### Problem description
An exact copy of the line containing "Would you type" and of every line after it, through the last line of the material, is what should be returned.

### Record extracts
----
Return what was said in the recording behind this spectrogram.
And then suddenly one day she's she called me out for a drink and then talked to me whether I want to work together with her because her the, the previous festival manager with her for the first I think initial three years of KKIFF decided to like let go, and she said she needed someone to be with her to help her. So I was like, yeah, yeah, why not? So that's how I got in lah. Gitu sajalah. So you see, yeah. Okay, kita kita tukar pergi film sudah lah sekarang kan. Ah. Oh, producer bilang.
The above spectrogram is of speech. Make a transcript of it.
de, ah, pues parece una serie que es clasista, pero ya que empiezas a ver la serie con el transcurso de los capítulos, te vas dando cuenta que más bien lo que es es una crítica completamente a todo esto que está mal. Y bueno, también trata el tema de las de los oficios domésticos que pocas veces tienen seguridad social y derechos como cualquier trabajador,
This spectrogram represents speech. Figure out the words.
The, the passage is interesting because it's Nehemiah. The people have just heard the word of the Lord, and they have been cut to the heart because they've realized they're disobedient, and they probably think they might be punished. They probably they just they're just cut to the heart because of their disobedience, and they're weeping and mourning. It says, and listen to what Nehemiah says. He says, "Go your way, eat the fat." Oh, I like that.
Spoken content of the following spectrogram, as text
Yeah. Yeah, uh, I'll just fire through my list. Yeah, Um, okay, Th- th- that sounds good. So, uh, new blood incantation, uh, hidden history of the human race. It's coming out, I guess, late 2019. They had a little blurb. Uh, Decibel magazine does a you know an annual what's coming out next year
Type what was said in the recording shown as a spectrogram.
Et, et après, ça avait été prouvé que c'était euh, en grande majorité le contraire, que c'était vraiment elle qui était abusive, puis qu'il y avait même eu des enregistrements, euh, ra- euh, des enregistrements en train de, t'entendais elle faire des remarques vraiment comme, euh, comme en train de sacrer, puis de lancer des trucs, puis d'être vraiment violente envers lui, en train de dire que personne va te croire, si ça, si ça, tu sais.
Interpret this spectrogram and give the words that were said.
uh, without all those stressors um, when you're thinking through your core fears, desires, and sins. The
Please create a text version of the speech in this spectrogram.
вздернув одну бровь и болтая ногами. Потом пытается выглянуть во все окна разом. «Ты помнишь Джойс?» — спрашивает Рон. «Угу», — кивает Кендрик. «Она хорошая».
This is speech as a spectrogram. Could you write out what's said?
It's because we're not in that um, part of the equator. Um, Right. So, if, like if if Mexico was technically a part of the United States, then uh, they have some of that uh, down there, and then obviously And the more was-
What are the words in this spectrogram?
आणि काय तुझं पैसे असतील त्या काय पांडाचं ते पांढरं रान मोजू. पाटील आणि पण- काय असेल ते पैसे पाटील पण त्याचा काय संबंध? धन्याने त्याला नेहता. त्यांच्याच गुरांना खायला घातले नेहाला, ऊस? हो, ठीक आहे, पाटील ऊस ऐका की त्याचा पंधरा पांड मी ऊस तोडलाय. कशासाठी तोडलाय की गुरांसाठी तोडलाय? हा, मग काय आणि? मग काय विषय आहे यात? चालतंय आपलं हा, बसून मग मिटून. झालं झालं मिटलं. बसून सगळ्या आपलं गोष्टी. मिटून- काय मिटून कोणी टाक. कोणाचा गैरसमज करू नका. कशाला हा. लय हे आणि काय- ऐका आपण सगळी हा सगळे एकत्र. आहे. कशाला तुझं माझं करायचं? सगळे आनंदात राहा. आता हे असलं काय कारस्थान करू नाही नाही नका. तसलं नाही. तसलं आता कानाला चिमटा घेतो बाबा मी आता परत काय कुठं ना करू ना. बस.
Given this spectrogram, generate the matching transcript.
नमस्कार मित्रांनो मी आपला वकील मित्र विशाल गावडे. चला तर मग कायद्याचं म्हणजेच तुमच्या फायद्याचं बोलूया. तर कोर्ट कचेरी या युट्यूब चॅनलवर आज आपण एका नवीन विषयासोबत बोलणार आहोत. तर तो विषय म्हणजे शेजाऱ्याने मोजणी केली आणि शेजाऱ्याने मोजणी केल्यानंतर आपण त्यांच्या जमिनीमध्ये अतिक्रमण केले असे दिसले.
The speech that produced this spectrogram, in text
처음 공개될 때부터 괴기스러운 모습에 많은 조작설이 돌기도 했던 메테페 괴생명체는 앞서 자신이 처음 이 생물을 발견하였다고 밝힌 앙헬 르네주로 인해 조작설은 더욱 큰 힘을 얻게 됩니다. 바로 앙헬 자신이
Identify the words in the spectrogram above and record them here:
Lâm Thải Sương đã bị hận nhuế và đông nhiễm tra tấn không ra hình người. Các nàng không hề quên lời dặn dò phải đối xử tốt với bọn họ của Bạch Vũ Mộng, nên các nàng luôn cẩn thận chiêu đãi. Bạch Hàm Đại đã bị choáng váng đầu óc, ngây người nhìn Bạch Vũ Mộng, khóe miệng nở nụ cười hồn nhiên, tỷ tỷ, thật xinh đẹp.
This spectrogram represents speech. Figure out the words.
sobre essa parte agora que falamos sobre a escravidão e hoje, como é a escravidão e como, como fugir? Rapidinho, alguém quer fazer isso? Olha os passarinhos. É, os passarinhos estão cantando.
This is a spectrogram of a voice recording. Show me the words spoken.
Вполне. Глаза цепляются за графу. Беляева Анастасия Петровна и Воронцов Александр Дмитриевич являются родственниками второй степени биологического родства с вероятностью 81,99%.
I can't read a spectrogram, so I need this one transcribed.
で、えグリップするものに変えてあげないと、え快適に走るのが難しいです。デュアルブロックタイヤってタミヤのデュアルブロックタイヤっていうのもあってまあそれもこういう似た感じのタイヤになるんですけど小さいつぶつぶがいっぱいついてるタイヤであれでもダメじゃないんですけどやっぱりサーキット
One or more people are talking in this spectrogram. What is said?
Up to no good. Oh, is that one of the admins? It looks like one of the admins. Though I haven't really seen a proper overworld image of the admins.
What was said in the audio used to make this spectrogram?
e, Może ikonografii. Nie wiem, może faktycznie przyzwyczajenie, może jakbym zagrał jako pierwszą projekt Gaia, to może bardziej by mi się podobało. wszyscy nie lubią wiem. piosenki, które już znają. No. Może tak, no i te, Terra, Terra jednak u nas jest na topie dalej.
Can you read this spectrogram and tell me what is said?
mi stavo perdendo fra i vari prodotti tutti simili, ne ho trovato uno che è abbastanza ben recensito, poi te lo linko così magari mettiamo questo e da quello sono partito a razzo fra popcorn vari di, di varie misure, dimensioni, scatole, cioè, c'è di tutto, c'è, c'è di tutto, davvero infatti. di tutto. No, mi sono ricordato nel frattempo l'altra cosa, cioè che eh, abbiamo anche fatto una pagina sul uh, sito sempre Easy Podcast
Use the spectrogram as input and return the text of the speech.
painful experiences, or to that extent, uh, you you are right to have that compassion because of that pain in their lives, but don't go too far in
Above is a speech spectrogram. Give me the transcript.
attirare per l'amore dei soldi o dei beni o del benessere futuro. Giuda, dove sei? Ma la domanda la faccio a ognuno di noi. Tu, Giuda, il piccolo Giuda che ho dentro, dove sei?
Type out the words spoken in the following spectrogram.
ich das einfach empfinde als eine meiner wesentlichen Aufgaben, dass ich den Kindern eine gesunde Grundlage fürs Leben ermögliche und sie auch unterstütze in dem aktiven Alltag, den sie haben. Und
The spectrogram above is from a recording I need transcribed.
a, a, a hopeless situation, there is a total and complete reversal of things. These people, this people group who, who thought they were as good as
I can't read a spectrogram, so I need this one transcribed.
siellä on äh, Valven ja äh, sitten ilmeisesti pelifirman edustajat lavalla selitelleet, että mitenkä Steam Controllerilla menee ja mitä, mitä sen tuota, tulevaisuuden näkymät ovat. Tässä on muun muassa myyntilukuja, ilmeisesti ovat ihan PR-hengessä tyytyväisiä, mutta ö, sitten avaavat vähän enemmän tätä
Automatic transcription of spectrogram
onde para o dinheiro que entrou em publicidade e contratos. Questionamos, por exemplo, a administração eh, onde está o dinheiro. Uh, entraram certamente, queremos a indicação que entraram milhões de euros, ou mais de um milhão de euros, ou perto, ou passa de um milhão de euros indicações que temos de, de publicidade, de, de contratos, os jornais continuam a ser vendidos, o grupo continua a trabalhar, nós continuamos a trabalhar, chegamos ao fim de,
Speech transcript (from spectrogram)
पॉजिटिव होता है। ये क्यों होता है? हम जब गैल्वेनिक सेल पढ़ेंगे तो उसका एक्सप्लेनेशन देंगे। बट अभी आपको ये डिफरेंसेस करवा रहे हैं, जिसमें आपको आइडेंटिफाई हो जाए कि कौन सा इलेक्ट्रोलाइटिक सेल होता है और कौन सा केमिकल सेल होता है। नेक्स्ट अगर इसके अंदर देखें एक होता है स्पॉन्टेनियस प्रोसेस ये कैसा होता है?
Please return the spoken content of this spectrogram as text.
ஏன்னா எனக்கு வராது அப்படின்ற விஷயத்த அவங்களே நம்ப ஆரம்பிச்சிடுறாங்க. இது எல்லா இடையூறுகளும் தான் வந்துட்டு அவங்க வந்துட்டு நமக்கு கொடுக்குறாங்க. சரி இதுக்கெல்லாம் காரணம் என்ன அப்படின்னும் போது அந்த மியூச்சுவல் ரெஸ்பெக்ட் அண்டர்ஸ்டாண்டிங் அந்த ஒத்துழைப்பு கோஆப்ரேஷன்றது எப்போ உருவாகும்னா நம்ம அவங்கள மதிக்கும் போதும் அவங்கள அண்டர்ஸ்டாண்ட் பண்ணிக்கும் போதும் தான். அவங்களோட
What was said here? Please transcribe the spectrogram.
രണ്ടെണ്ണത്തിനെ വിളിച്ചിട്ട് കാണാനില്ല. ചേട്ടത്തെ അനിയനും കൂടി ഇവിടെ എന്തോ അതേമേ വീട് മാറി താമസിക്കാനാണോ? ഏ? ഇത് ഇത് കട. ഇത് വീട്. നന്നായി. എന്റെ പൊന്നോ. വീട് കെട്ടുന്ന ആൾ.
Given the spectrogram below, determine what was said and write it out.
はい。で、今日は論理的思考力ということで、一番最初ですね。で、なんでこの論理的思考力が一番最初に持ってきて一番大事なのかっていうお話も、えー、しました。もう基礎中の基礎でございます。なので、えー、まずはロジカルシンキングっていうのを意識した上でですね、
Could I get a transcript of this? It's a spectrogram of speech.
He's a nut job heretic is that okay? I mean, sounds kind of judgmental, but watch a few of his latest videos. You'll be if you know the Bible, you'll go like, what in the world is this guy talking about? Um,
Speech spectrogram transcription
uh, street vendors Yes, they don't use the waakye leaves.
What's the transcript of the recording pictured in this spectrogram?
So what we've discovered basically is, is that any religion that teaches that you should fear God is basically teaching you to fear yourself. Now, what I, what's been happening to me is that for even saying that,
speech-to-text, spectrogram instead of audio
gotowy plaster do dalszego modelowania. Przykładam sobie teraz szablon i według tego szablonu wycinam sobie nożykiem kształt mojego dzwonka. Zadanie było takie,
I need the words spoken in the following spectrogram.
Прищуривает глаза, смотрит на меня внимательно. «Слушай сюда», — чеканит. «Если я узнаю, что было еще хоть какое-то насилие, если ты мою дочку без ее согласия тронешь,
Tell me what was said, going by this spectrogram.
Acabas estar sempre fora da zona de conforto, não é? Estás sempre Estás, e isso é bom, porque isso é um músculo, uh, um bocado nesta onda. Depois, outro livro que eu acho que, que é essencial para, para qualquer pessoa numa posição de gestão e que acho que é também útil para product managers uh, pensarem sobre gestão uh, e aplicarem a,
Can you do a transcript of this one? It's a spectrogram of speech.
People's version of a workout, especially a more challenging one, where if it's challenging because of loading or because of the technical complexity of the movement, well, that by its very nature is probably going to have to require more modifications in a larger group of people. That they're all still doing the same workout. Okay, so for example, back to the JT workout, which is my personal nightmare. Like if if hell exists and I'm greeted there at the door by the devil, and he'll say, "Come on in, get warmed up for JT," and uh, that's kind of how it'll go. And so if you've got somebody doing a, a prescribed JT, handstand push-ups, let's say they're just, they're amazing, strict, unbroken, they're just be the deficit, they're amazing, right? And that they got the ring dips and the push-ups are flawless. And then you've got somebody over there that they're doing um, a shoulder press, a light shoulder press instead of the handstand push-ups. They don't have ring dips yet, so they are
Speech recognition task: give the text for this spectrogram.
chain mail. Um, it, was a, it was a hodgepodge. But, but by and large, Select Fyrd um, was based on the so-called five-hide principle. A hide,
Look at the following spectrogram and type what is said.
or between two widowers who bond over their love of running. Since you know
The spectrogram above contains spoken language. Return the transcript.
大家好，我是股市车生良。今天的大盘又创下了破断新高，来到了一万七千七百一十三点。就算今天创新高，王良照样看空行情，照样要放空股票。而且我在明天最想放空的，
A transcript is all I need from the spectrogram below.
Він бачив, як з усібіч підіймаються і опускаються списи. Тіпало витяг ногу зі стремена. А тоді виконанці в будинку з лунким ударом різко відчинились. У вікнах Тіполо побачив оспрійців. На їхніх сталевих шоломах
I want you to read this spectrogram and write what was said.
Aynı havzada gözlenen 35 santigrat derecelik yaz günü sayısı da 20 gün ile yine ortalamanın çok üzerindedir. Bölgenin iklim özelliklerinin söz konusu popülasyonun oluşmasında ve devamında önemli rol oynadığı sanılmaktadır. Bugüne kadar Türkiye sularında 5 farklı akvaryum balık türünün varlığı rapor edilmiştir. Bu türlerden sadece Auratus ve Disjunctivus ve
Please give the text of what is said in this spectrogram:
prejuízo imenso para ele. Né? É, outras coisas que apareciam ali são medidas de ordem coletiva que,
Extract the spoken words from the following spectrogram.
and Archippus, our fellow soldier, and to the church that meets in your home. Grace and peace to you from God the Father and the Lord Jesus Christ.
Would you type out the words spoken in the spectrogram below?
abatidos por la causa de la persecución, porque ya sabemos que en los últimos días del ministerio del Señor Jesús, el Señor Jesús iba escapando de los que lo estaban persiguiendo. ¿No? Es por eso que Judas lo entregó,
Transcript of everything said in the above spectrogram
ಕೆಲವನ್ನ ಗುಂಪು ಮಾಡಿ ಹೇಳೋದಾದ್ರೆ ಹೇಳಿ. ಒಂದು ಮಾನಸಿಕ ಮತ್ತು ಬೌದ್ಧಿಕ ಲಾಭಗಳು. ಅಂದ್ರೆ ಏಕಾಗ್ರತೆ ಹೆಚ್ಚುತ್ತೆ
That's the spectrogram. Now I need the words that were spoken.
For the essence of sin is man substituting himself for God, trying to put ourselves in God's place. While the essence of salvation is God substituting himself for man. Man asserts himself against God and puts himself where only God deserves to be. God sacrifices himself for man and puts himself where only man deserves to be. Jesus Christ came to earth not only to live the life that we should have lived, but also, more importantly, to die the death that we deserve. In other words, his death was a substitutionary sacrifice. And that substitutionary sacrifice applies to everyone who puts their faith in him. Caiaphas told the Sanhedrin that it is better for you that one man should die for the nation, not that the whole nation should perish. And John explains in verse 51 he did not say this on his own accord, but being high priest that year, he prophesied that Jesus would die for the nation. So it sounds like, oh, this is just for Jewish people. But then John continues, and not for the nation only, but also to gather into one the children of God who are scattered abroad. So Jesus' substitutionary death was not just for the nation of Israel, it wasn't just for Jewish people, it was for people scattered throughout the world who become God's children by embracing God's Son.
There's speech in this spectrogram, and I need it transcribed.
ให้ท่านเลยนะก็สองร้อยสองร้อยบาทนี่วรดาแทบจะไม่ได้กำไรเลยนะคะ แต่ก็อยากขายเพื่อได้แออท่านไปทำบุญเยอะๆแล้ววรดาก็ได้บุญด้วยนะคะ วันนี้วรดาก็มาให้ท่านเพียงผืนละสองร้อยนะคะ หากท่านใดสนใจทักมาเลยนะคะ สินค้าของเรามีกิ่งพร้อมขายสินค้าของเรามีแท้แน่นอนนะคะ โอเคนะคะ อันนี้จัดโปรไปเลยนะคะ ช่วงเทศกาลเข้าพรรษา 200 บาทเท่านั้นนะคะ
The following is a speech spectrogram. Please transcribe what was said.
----
### Solution for this exercise
Would you type out the words spoken in the spectrogram below?
abatidos por la causa de la persecución, porque ya sabemos que en los últimos días del ministerio del Señor Jesús, el Señor Jesús iba escapando de los que lo estaban persiguiendo. ¿No? Es por eso que Judas lo entregó,
Transcript of everything said in the above spectrogram
ಕೆಲವನ್ನ ಗುಂಪು ಮಾಡಿ ಹೇಳೋದಾದ್ರೆ ಹೇಳಿ. ಒಂದು ಮಾನಸಿಕ ಮತ್ತು ಬೌದ್ಧಿಕ ಲಾಭಗಳು. ಅಂದ್ರೆ ಏಕಾಗ್ರತೆ ಹೆಚ್ಚುತ್ತೆ
That's the spectrogram. Now I need the words that were spoken.
For the essence of sin is man substituting himself for God, trying to put ourselves in God's place. While the essence of salvation is God substituting himself for man. Man asserts himself against God and puts himself where only God deserves to be. God sacrifices himself for man and puts himself where only man deserves to be. Jesus Christ came to earth not only to live the life that we should have lived, but also, more importantly, to die the death that we deserve. In other words, his death was a substitutionary sacrifice. And that substitutionary sacrifice applies to everyone who puts their faith in him. Caiaphas told the Sanhedrin that it is better for you that one man should die for the nation, not that the whole nation should perish. And John explains in verse 51 he did not say this on his own accord, but being high priest that year, he prophesied that Jesus would die for the nation. So it sounds like, oh, this is just for Jewish people. But then John continues, and not for the nation only, but also to gather into one the children of God who are scattered abroad. So Jesus' substitutionary death was not just for the nation of Israel, it wasn't just for Jewish people, it was for people scattered throughout the world who become God's children by embracing God's Son.
There's speech in this spectrogram, and I need it transcribed.
ให้ท่านเลยนะก็สองร้อยสองร้อยบาทนี่วรดาแทบจะไม่ได้กำไรเลยนะคะ แต่ก็อยากขายเพื่อได้แออท่านไปทำบุญเยอะๆแล้ววรดาก็ได้บุญด้วยนะคะ วันนี้วรดาก็มาให้ท่านเพียงผืนละสองร้อยนะคะ หากท่านใดสนใจทักมาเลยนะคะ สินค้าของเรามีกิ่งพร้อมขายสินค้าของเรามีแท้แน่นอนนะคะ โอเคนะคะ อันนี้จัดโปรไปเลยนะคะ ช่วงเทศกาลเข้าพรรษา 200 บาทเท่านั้นนะคะ
The following is a speech spectrogram. Please transcribe what was said.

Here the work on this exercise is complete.